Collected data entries

════════════════

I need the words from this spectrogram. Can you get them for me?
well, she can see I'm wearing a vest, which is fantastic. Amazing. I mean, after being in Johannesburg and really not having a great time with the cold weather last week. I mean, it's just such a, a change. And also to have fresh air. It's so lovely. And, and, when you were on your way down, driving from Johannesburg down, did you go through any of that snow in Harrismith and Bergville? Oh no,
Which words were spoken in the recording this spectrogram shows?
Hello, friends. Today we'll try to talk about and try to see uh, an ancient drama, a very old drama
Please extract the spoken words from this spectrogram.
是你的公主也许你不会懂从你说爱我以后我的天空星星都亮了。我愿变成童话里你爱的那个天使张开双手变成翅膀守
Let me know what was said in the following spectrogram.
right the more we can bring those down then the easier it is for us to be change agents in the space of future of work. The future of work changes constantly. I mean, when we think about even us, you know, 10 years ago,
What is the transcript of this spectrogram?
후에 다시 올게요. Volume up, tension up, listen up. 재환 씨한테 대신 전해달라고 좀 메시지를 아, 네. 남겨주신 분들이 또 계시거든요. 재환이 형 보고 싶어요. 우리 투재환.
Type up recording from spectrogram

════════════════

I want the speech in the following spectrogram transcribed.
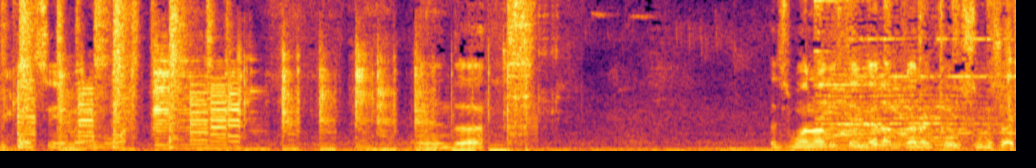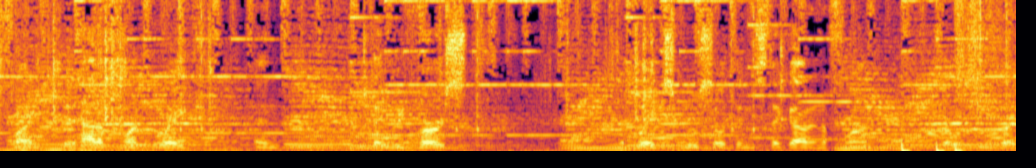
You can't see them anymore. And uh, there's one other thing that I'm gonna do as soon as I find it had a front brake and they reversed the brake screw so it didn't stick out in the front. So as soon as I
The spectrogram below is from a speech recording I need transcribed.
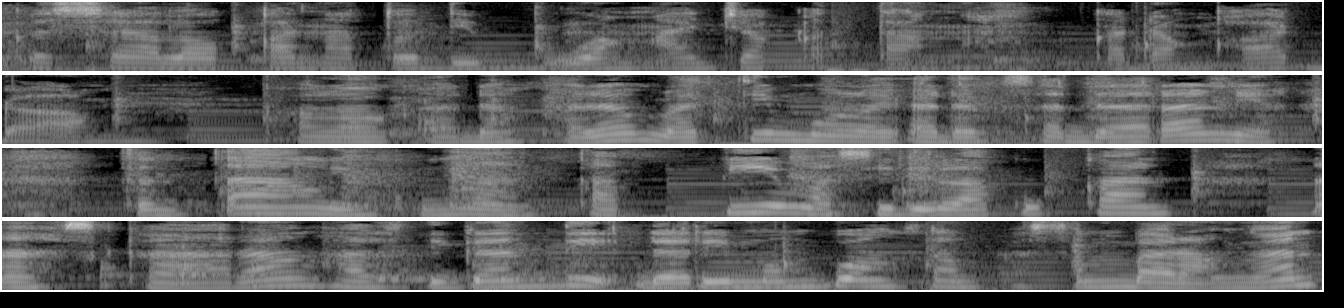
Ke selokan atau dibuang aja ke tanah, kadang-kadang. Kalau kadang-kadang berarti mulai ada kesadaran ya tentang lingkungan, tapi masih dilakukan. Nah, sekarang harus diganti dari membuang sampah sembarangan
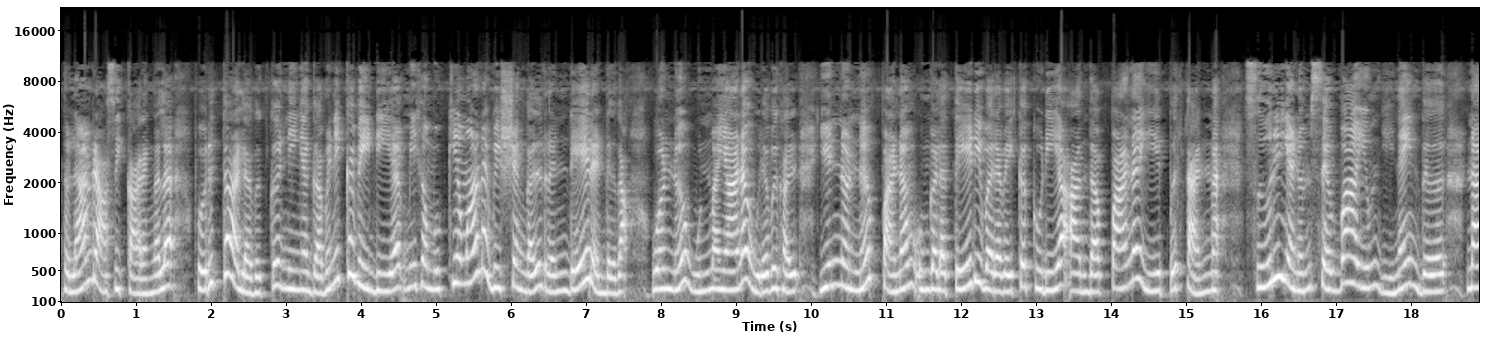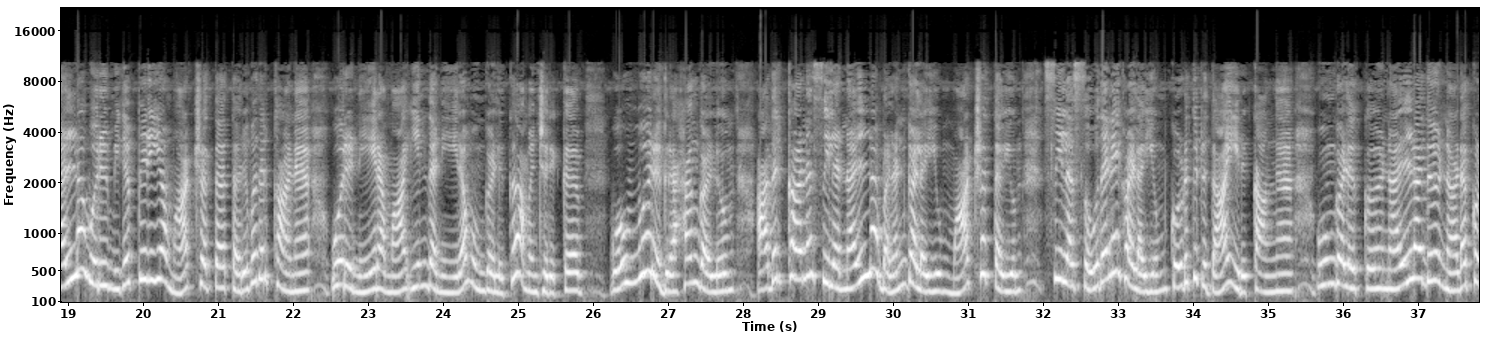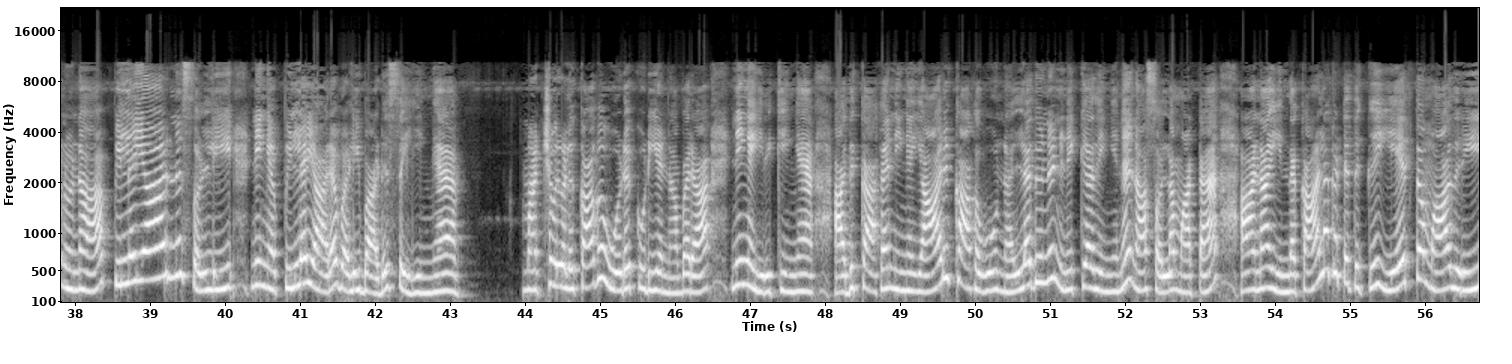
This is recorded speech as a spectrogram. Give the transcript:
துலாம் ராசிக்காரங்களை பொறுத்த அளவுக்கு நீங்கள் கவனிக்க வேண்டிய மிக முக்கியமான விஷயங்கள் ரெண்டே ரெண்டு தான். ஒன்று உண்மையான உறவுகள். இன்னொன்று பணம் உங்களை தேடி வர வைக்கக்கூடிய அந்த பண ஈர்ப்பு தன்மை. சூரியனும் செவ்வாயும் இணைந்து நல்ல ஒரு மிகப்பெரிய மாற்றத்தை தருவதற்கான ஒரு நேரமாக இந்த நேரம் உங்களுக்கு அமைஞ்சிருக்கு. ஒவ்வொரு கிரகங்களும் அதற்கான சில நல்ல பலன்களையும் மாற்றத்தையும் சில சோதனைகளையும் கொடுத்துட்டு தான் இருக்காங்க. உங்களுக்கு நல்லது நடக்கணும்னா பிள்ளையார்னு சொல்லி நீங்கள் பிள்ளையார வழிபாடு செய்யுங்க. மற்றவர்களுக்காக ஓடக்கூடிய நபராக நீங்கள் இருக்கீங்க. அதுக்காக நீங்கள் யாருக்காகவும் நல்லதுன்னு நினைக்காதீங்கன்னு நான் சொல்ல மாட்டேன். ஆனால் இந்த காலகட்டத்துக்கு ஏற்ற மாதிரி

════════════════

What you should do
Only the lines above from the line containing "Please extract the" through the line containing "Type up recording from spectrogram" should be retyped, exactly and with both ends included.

Response below
Please extract the spoken words from this spectrogram.
是你的公主也许你不会懂从你说爱我以后我的天空星星都亮了。我愿变成童话里你爱的那个天使张开双手变成翅膀守
Let me know what was said in the following spectrogram.
right the more we can bring those down then the easier it is for us to be change agents in the space of future of work. The future of work changes constantly. I mean, when we think about even us, you know, 10 years ago,
What is the transcript of this spectrogram?
후에 다시 올게요. Volume up, tension up, listen up. 재환 씨한테 대신 전해달라고 좀 메시지를 아, 네. 남겨주신 분들이 또 계시거든요. 재환이 형 보고 싶어요. 우리 투재환.
Type up recording from spectrogram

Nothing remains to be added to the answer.